Data items:
******

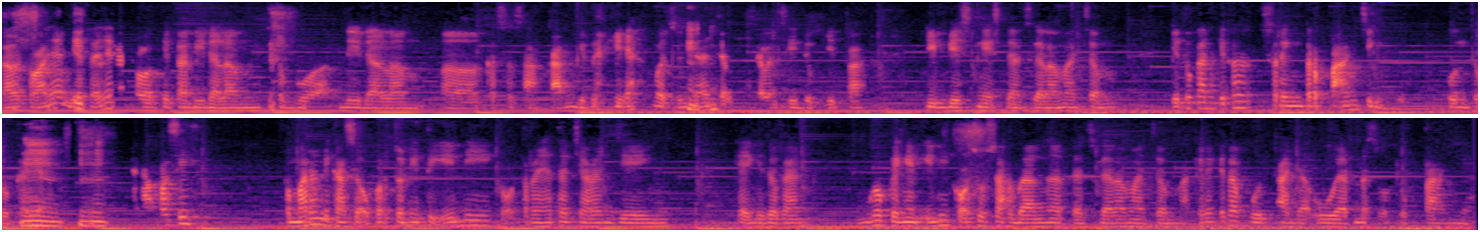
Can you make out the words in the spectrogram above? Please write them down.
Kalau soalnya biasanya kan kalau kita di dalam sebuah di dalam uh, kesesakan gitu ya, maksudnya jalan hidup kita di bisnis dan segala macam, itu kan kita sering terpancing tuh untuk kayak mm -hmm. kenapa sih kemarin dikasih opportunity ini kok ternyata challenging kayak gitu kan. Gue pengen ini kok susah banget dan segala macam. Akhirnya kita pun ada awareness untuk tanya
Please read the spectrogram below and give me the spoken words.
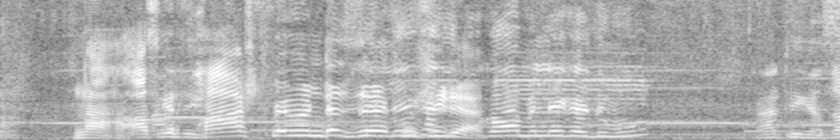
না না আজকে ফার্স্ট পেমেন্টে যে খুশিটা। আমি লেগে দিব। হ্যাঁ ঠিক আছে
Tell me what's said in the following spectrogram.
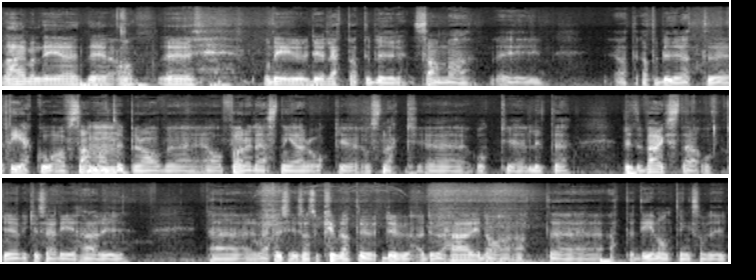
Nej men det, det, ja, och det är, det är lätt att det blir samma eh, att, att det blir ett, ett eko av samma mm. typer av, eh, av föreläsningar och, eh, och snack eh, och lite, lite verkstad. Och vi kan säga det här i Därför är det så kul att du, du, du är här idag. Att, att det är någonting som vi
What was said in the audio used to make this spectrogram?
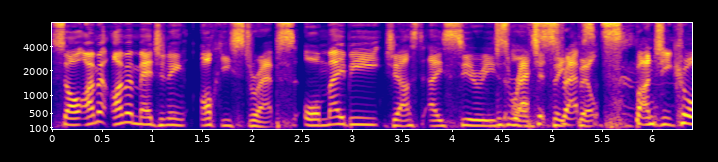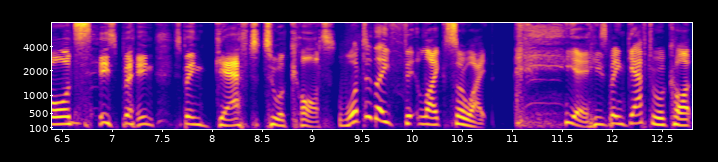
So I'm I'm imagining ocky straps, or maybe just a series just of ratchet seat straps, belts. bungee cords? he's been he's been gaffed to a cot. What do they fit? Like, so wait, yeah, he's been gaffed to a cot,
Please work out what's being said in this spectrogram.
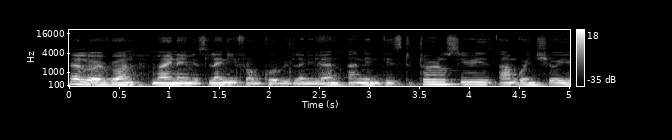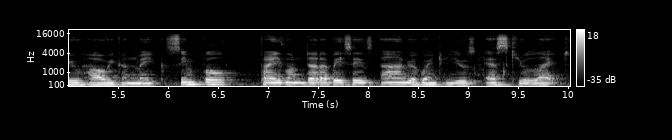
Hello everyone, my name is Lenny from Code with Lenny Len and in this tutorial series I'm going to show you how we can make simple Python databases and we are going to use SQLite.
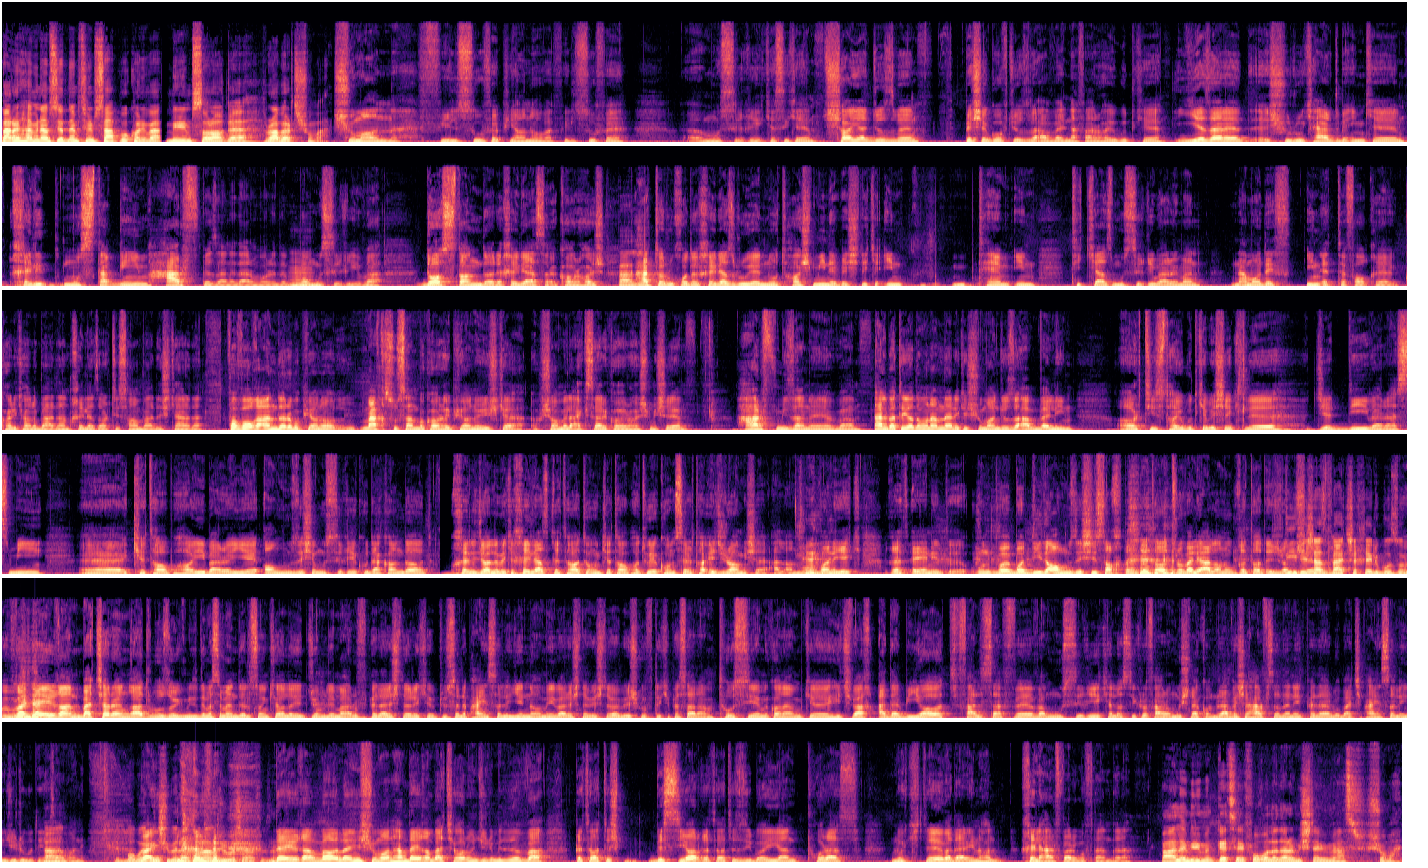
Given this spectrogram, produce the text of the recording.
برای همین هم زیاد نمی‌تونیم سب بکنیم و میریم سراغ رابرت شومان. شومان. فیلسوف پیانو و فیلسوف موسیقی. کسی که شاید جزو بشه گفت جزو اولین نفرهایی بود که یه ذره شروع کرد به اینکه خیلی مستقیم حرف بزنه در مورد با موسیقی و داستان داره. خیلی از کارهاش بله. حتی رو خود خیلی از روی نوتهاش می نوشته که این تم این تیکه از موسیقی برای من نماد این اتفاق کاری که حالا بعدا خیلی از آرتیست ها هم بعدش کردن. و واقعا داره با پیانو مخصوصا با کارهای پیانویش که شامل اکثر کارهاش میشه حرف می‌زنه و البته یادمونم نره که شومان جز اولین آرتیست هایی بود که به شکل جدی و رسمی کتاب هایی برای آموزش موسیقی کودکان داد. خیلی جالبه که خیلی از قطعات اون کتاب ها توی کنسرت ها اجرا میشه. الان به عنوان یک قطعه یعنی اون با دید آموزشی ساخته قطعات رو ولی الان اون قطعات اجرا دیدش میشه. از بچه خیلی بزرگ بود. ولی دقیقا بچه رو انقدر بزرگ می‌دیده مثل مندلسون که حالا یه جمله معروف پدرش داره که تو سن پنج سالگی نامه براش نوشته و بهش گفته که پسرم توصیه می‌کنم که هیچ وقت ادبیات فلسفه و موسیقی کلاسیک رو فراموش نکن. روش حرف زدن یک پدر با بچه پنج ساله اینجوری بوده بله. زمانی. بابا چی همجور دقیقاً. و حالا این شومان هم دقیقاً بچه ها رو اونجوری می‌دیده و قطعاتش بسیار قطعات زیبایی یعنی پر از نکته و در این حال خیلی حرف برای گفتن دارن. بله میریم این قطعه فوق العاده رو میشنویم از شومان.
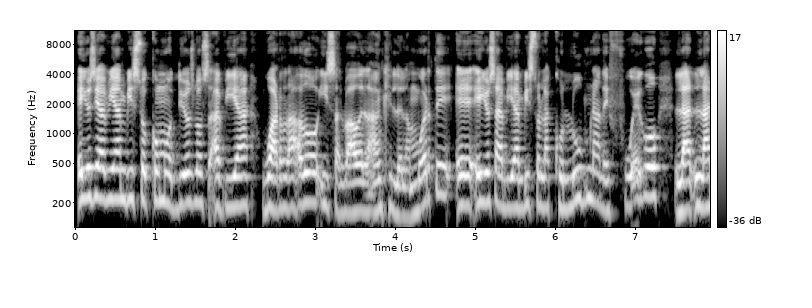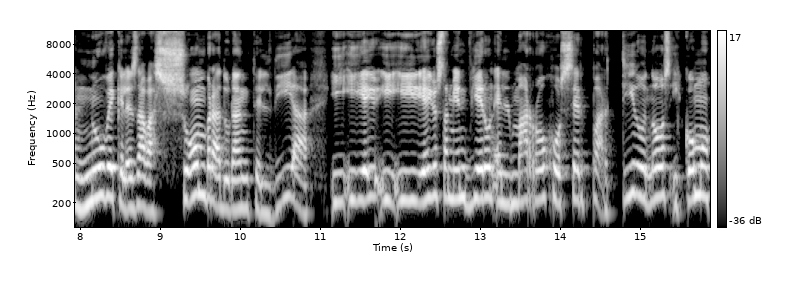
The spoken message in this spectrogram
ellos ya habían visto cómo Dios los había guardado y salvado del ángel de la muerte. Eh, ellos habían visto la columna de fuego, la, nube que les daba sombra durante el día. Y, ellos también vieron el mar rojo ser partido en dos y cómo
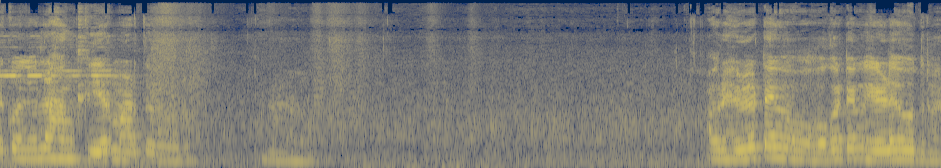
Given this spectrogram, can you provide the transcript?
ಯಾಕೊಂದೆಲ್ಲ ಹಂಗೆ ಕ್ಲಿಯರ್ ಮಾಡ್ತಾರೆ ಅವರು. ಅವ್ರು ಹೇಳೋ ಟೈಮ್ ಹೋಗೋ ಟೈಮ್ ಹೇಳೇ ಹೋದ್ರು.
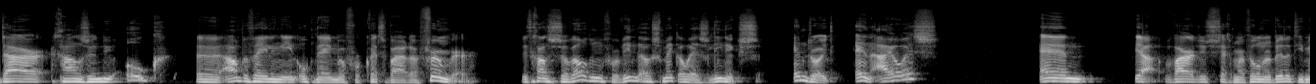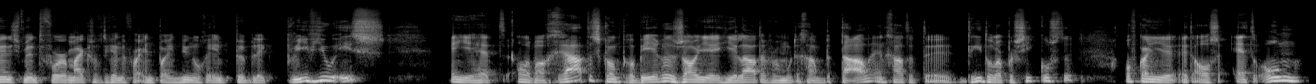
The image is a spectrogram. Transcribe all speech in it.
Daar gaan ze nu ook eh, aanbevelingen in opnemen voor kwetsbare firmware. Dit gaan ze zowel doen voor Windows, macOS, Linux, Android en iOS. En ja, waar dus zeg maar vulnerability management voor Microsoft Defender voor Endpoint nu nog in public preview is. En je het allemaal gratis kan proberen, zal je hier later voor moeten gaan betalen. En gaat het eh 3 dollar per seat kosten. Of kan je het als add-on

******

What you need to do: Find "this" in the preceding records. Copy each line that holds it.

Task output:
What was said in the audio used to make this spectrogram?
Please work out what's being said in this spectrogram.
Hello everyone, my name is Lenny from Code with Lenny Len and in this tutorial series I'm going to show you how we can make simple Python databases and we are going to use SQLite.
Given this spectrogram, produce the text of the recording.
The spoken message in this spectrogram
Given this spectrogram, can you provide the transcript?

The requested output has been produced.